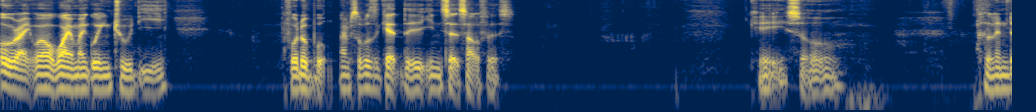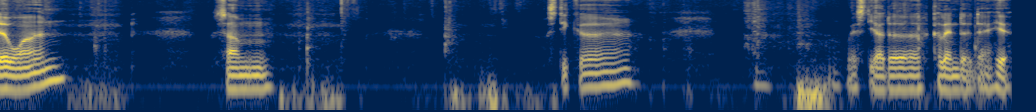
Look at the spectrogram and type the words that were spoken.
oh right. Well, why am I going through the photo book. I'm supposed to get the inserts out first. Okay, so calendar one, some sticker. Where's the other calendar? There, here.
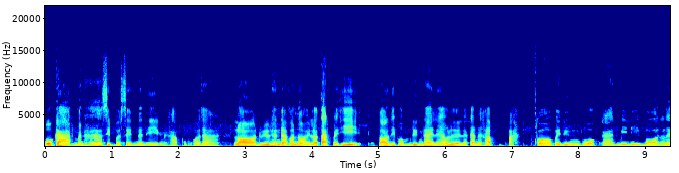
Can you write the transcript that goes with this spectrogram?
โอกาสมัน 50%นั่นเองนะครับ ผมก็จะรอวิวแพนดาก็หน่อยแล้วตัดไปที่ตอนที่ผมดึงได้แล้วเลยแล้วกันนะครับปะก็ไปดึงพวกการ์ดมินิบอสอะไร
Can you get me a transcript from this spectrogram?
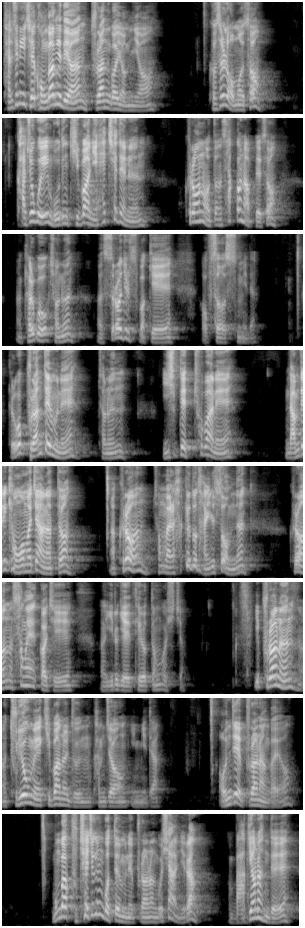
단순히 제 건강에 대한 불안과 염려, 그것을 넘어서 가족의 모든 기반이 해체되는 그런 어떤 사건 앞에서 결국 저는 쓰러질 수밖에 없었습니다. 결국 불안 때문에 저는 20대 초반에 남들이 경험하지 않았던 그런 정말 학교도 다닐 수 없는 그런 상황에까지 이르게 되었던 것이죠. 이 불안은 두려움에 기반을 둔 감정입니다. 언제 불안한가요? 뭔가 구체적인 것 때문에 불안한 것이 아니라 막연한데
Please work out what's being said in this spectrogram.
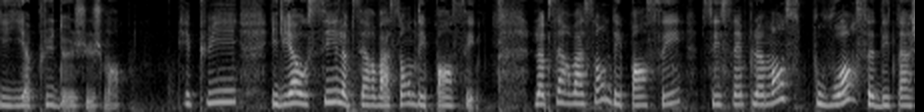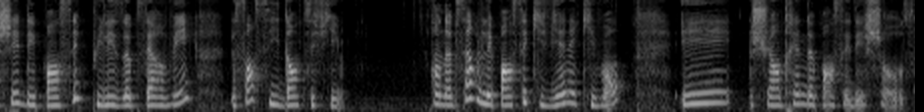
Il n'y a plus de jugement. Et puis, il y a aussi l'observation des pensées. L'observation des pensées, c'est simplement pouvoir se détacher des pensées puis les observer sans s'y identifier on observe les pensées qui viennent et qui vont et je suis en train de penser des choses.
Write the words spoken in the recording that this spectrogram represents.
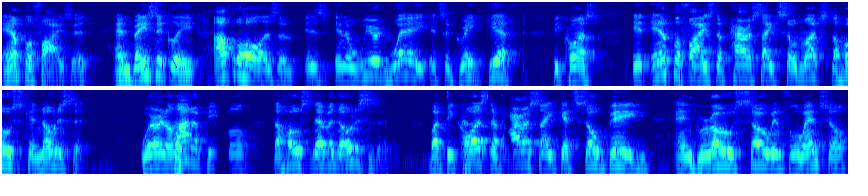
amplifies it. And basically, alcoholism is, in a weird way, it's a great gift because it amplifies the parasite so much the host can notice it. Where in a lot of people, the host never notices it. But because the parasite gets so big and grows so influential,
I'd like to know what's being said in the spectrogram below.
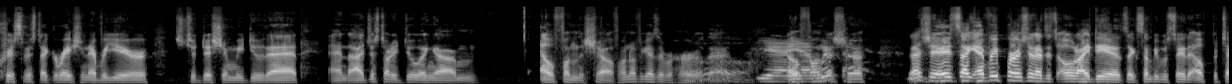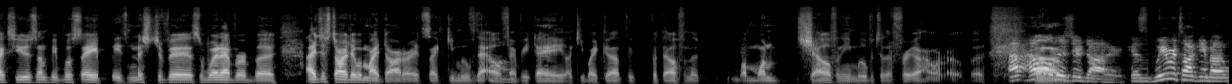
Christmas decoration every year. It's tradition. We do that, and I just started doing um, Elf on the Shelf. I don't know if you guys ever heard oh. of that. Oh. Yeah, Elf yeah, on the Shelf. That's it. It's like every person has its own idea. It's like some people say the elf protects you, some people say he's mischievous or whatever. But I just started with my daughter. It's like you move the elf oh. every day. Like you wake up, you put the elf on the on one shelf and you move it to the fridge. I don't know, but how, how um, old is your daughter? Because we were talking about.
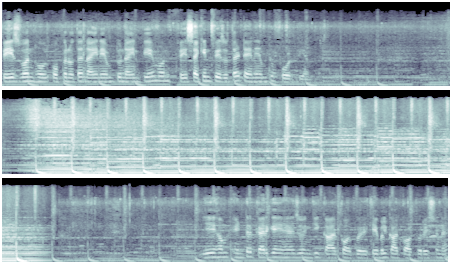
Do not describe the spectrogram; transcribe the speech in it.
फ़ेज़ वन ओपन होता है nine AM to nine P M और फ़ेज़ सेकेंड फ़ेज़ होता है ten AM to four P M हम एंटर कर गए हैं, जो इनकी car corpora cable car corporation है,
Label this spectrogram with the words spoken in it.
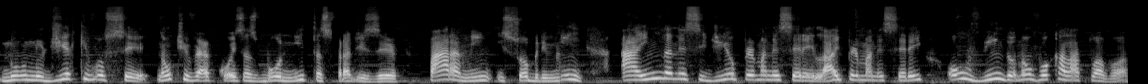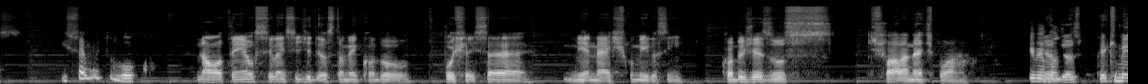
no, no dia que você não tiver coisas bonitas para dizer para mim e sobre mim, ainda nesse dia eu permanecerei lá e permanecerei ouvindo, eu não vou calar a tua voz. Isso é muito louco. Não, tem o silêncio de Deus também quando. Puxa, isso é. Me mexe comigo, assim. Quando Jesus te fala, né? Tipo, ah, meu Deus, por que, me,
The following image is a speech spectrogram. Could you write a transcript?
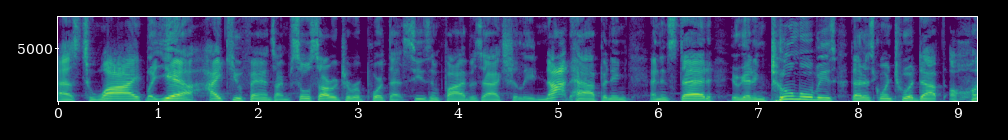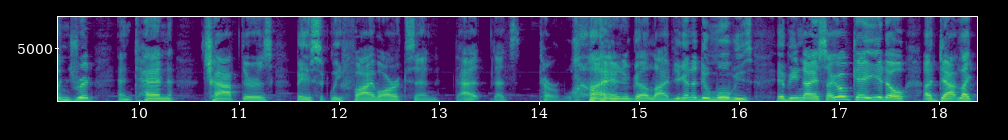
as to why. But yeah, Haikyuu fans, I'm so sorry to report that season 5 is actually not happening and instead you're getting two movies that is going to adapt 110 chapters, basically 5 arcs and that that's terrible. I ain't gonna lie. If you're gonna do movies, it'd be nice. Like, okay, you know, adapt like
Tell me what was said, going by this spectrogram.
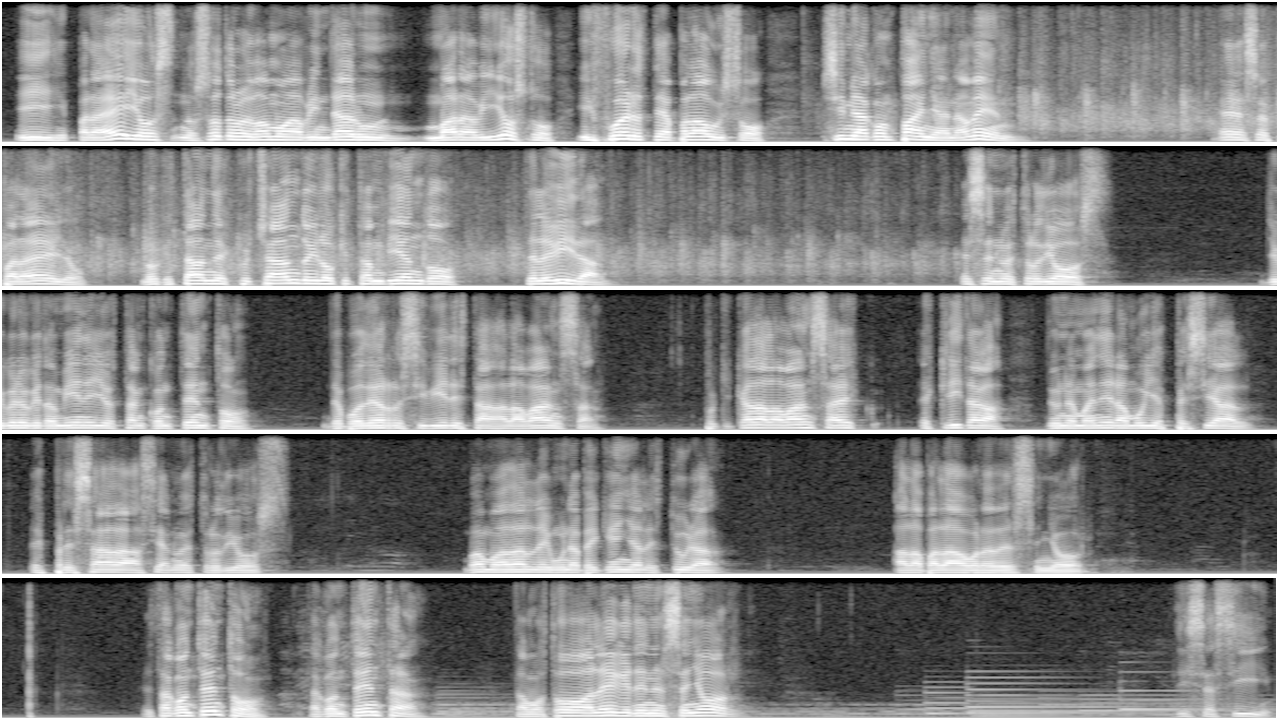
Y para ellos nosotros les vamos a brindar un maravilloso y fuerte aplauso. Si me acompañan, amén. Eso es para ellos, los que están escuchando y los que están viendo Televida. Ese es nuestro Dios. Yo creo que también ellos están contentos de poder recibir esta alabanza, porque cada alabanza es escrita de una manera muy especial, expresada hacia nuestro Dios. Vamos a darle una pequeña lectura a la palabra del Señor. ¿Está contento? ¿Está contenta? Estamos todos alegres en el Señor. Dice así,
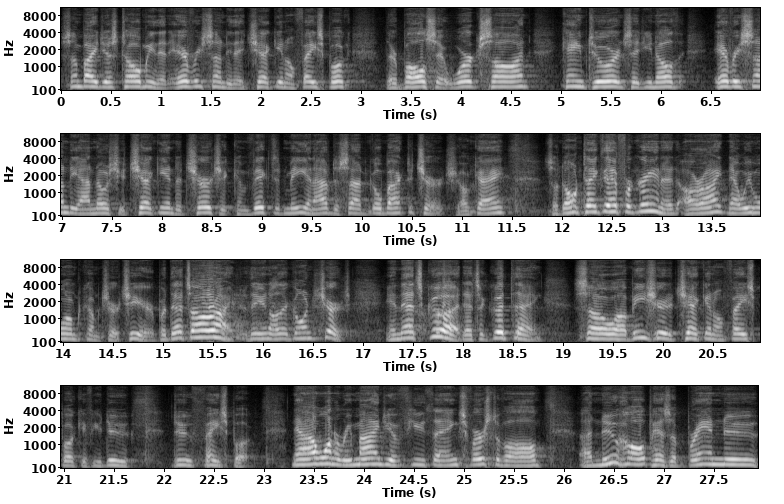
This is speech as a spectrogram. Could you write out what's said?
Somebody just told me that every Sunday they check in on Facebook. Their boss at work saw it, came to her and said, you know, Every Sunday I notice you check into church. It convicted me, and I've decided to go back to church, okay? So don't take that for granted, all right? Now, we want them to come to church here, but that's all right. You know, they're going to church, and that's good. That's a good thing. So uh, be sure to check in on Facebook if you do do Facebook. Now, I want to remind you of a few things. First of all, uh, New Hope has a brand new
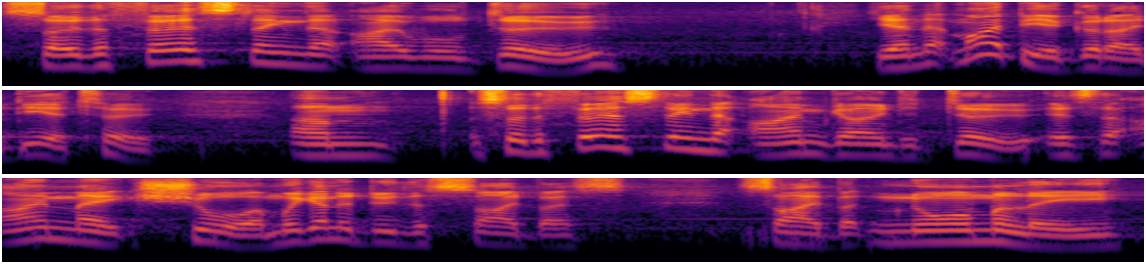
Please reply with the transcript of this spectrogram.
So, the first thing that I will do, yeah, and that might be a good idea too. Um, so, the first thing that I'm going to do is that I make sure, and we're going to do this side by side, but normally,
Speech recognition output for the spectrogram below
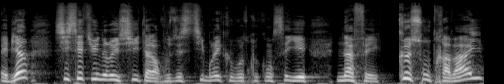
Eh bien, si c'est une réussite, alors vous estimerez que votre conseiller n'a fait que son travail,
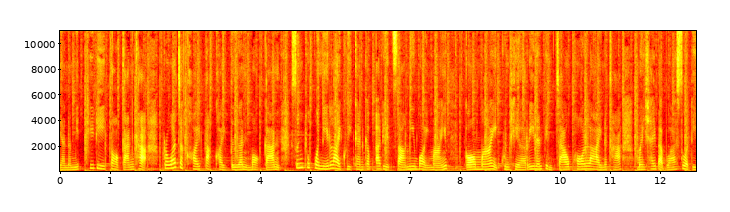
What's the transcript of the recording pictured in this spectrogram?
ยาณมิตรที่ดีต่อกันค่ะ เพราะว่าจะคอยตักคอยเตือนบอกกัน ซึ่งทุกวันนี้ไลน์คุยกันกับอดีตสามีบ่อยไหม ก็ไม่คุณเทียรี่นั้นเป็นเจ้าพ่อไลน์นะคะ ไม่ใช่แบบว่าสวัสดี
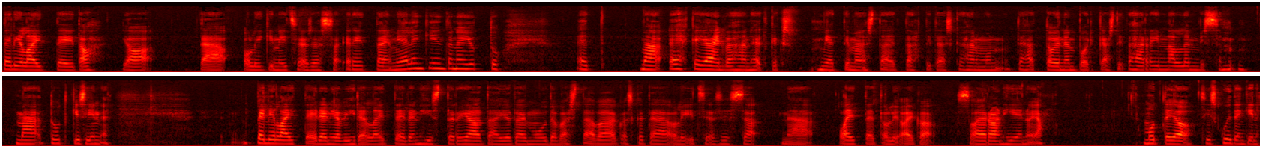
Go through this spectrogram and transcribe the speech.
pelilaitteita ja tämä olikin itse asiassa erittäin mielenkiintoinen juttu, että mä ehkä jäin vähän hetkeksi miettimään sitä, että pitäisiköhän mun tehdä toinen podcasti tähän rinnalle, missä mä tutkisin pelilaitteiden ja vihdelaitteiden historiaa tai jotain muuta vastaavaa, koska tämä oli itse asiassa, nämä laitteet oli aika sairaan hienoja. Mutta joo, siis kuitenkin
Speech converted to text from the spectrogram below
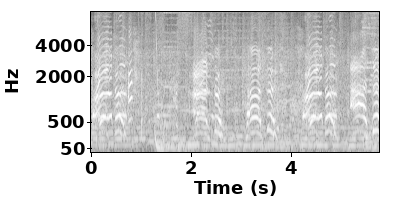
하나, 둘. 하나, 둘, 하나, 둘, 하나, 둘,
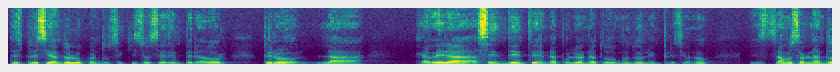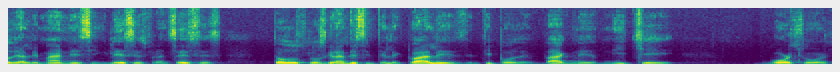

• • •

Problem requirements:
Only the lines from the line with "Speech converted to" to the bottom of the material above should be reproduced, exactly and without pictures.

Worked solution:
Speech converted to text from the spectrogram below
하나, 둘. 하나, 둘, 하나, 둘, 하나, 둘,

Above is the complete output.